No Cable Modem

I think this is being sent to you via my next door neighbor’s high speed Internet connection. I’m not 100% sure. I’ve scrambled around, looking for a signal and found one… if I sit in the corner of the bed with the edge of the laptop facing Dubuque. It won’t work any other way.

Next door, in my office, the cable light on the cable modem is off. Bad sign.

I called Comcast and spoke to a Canadian woman (based on her accent). Dealing with the first level of tech support is the part that makes me want to pull out my hair.

Before I call I unplug, replug, reset, double check – you get the idea. I am not without some knowledge in this arcane subject. Yet the first thing she had me do was unplug the modem (again) and the router.

The router is behind the cable modem. Only through a thorough repealing of the laws of physics could it be causing my trouble. It would be as if my pipes didn’t work, so the plumber checked the glass I was thinking of drinking from.

Helaine points out this has happened more frequently lately. She’s right. And, the fact that this technology, though getting more mature, is failing more is a very bad sign. It’s also not good that my neighbor’s connection (also via Comcast) is fine.

A problem limited to an individual account is going to be harder to fix and slower to fix than a widespread outage.

Meanwhile, back on the phone, she couldn’t find my account, couldn’t find a way to schedule my appointment, and often seemed to be talking to herself! None of this is reassuring.

I continue to fear the cable connection will fail right when I’m taking some pivotal timed online test for school. Until then, I’ll be popping back into my office every few minutes looking for a lit cable modem light.

Physician – Heal Thyself

All week I’ve been talking about the cold temperatures and that you’ve got to respect the “3 P’s”: Pipes, People and Pets.

In the past, when the temperature has approached zero, we’ve had a problem with one pipe – bringing the hot water to our kitchen. The way our house is built, the kitchen juts out past the foundation, and the hot water pipe is right against an outside wall between the basement and first floor.
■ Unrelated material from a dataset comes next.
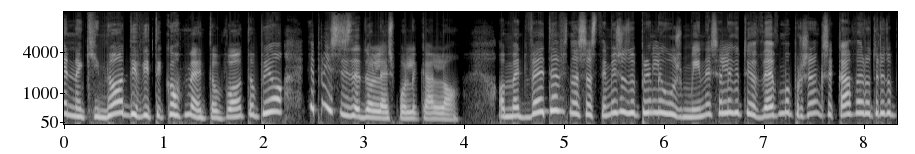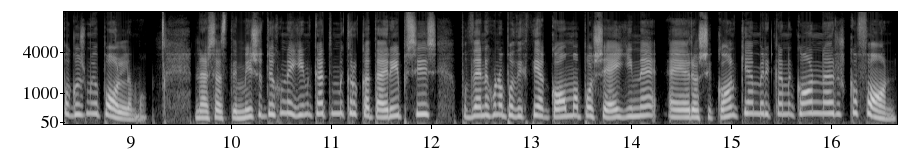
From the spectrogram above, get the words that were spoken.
ένα κοινό αντιδυτικό μέτωπο, το οποίο επίσης δεν το λες πολύ καλό. Ο Μετβέντεφ, να σας θυμίσω ότι πριν λίγους μήνες έλεγε ότι οδεύουμε προς έναν ξεκάθαρο τρίτο παγκόσμιο πόλεμο. Να σας θυμίσω ότι έχουν γίνει κάτι μικροκαταρρύψεις που δεν έχουν αποδειχθεί ακόμα πώς έγινε ε, ρωσικών και αμερικανικών αεροσκαφών.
We drip a little water, and it’s just fine. And, when I came home, the water was dripping.

I had to wash out a dish I had brought to work for my dinner. As soon as I turned on the hot water, I realized the dripping had been on the cold side and the hot was frozen! Uh oh.

I went upstairs to get a blow dryer. It’s possible to thaw a frozen pipe, if the freeze isn’t too far from the exposed part of the pipe you’re heating, and if the freeze isn’t all that long in the pipe.

The cord on a blow dryer isn’t made to reach from a counter level outlet back under the sink. Up to the (very, very cold attic) to get an extension cord.

I had to clear the cabinet beneath the sink and pile our little home chemistry lab (well, that’s what’s under there) on the kitchen floor. I wedged the blow dryer on the pipe an turned it on.

Within a few seconds there was a drip. Thirty seconds later it was a tiny stream. Within a minute water (cold water) was flowing from the tap. Not long after that, it was hot. I washed the dish.

The one time our pipe really froze, we called Frank the plumber. It took him about 30 seconds, using what looked like an arc welding transformer to heat up my pipes by using them to carry high current electricity. To this day Frank is my hero.

Right now, the thermometer out my office window reads 0.3&#167! Sunrise doesn’t come for another 5&#171 hours. We might hit 5&#171 below zero – maybe more!